Courtesy of KansasCity.com
Fifty-five golf luminaries have been honored by the Memorial Tournament since its inception in 1976, but the one honored yesterday might have meant the most to tournament host Jack Nicklaus.
Tom Watson, a friend and fierce competitor of Nicklaus for more than five decades, was honored by the Nicklaus and the tournament’s Captains Club yesterday.
Nicklaus was overcome with emotion and had to pause during his introduction of Watson during a ceremony in front of the driving-range grandstands at Muirfield Village.
Watson “embodies everything I can want in a friend,” said Nicklaus, who choked up as he reminisced about the eight-time major winner (“a couple at my expense,” Nicklaus said) with 39 career PGA victories, including the 1979 and 1996 Memorials.
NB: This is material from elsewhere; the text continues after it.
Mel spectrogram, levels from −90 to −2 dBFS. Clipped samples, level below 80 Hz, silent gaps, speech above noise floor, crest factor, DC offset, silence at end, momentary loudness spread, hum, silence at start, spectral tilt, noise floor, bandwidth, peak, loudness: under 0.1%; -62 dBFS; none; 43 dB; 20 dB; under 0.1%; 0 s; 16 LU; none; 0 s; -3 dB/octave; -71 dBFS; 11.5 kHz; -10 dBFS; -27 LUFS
Nicklaus recalled seeing a 15-year-old Watson swing a club for the first time during an exhibition in Topeka, Kansas. “And if you look at his swing, 47 years later, it hasn’t changed,”Nicklaus said. “It’s a swing that whether you’re a junior or a senior, you wish you had the ability to do that.”
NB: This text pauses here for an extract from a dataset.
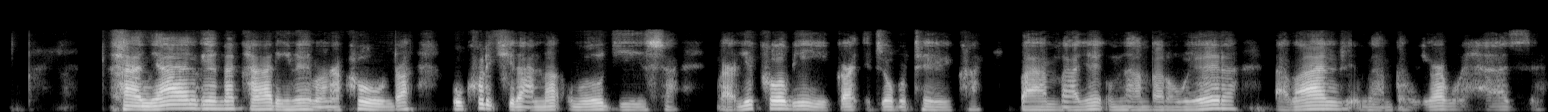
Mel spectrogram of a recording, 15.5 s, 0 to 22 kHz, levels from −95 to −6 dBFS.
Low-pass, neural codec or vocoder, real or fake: 7.2 kHz; codec, 16 kHz, 1.1 kbps, Voila-Tokenizer; fake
Featured speakers Nicklaus, Gov. John Kasich and PGA Tour commissioner Tim Finchem all made reference to Watson’s thrilling run in the 2009 British Open at age 59. Watson, who led after three rounds, lost in a playoff to Stewart Cink.
Kasich said Watson embodies “eternal youth” and “turned back the hands of time” in 2009.
“To me, he’s Huckleberry Finn,” the governor said.
Watson, 62, did not play in yesterday’s pro-am because of a wrist injury but plans to play some senior events and at least one PGA Tour event later this year. He, too, shed some tears as Nicklaus introduced him.
“I’ve been pretty lucky,” Watson said, who made reference to mentor Byron Nelson, his supportive wife Hilary and his parents, including a mother who hand-knitted his head covers.
“And I have to give credit to Jack (Nicklaus),” said Watson, who jokingly said he considered Nicklaus a “villain” because of his rivalry with Watson’s boyhood idol, Arnold Palmer.